    But to answer your question, no it's not weird at all.

  4. Lisa HW profile image73
    Lisa HWposted 8 years ago

    It can take some people longer to feel comfortable or even to be able to really deal with the reality of associating a very close loved one with a grave.  I was 21 when my father died, and it took me a long time to be able to go to the grave. 

    I've found that losing someone very close seems to take about five years to really get over (as much as one can ever get over it).   Something that backed up that belief was when Diane Sawyer covered the September 11 surviving family members around the fifth anniversary of the event.   She noted that the families seemed to have reached a different stage and had begun to move on, compared to earlier years.  That's not saying someone isn't "better" at three years than at one year, but it's a lot slower a process than a lot of people often realize.
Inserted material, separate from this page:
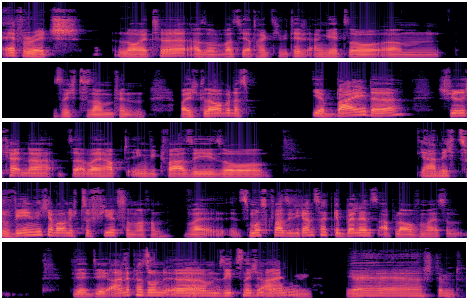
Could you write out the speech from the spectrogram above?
Average-Leute, also was die Attraktivität angeht, so ähm, sich zusammenfinden. Weil ich glaube, dass ihr beide Schwierigkeiten da, dabei habt, irgendwie quasi so ja, nicht zu wenig, aber auch nicht zu viel zu machen. Weil es muss quasi die ganze Zeit gebalanced ablaufen, weißt du? Die, die eine Person ähm, Ja, sieht es nicht ein. Ja, ja, ja, ja, stimmt.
    My husband's sister and her husband lost their 20-month old child, and the husband couldn't go to the grave. 

    Also based on my own experience, I found losing my father at 21 a much different thing than losing my mother when I was 41. 

    I'm guessing you may be able to deal with it better after some more time passes.  (My sister and I go our parents' grave regularly, and we're really used to it.)  If  you're young that could be a factor too.  I, personally, don't think it's either "weird" or "

    When I couldn't go to my father's grave I used to tell myself that he would have understood why.  I'm now the parent of three grown children, and I'd want them to know that I, too, would understand if it was something they couldn't do.   You've got the rest of your life to go to their grave sites.  You probably need more time; and if you do, your parents would probably understand and want you take the time you need. 

    Siblings can be very judgmental when another sibling doesn't think and act the way they do when it comes to something like this.  No matter how close they are, siblings "walk in different shoes" when it comes to their individual relationship with parents or when it comes to something like differences in age/emotional maturity if parents pass away.  Each person must deal with grief in his own way, and your siblings need to understand that.

    For you to lose both parents so close together is an awful lot to deal with for anyone, whether you're young or old.

  5. 4Me2you profile image47
    4Me2youposted 8 years ago

    Thanks for your responses.  I am glad to hear, that I am not the only one dealing with this type of issue.   Like some of you have mentioned, maybe I will feel different about visiting the grave sites after some time.  Right now, I want to remember them alive and well or rather the happy times.  The graves makes me sad.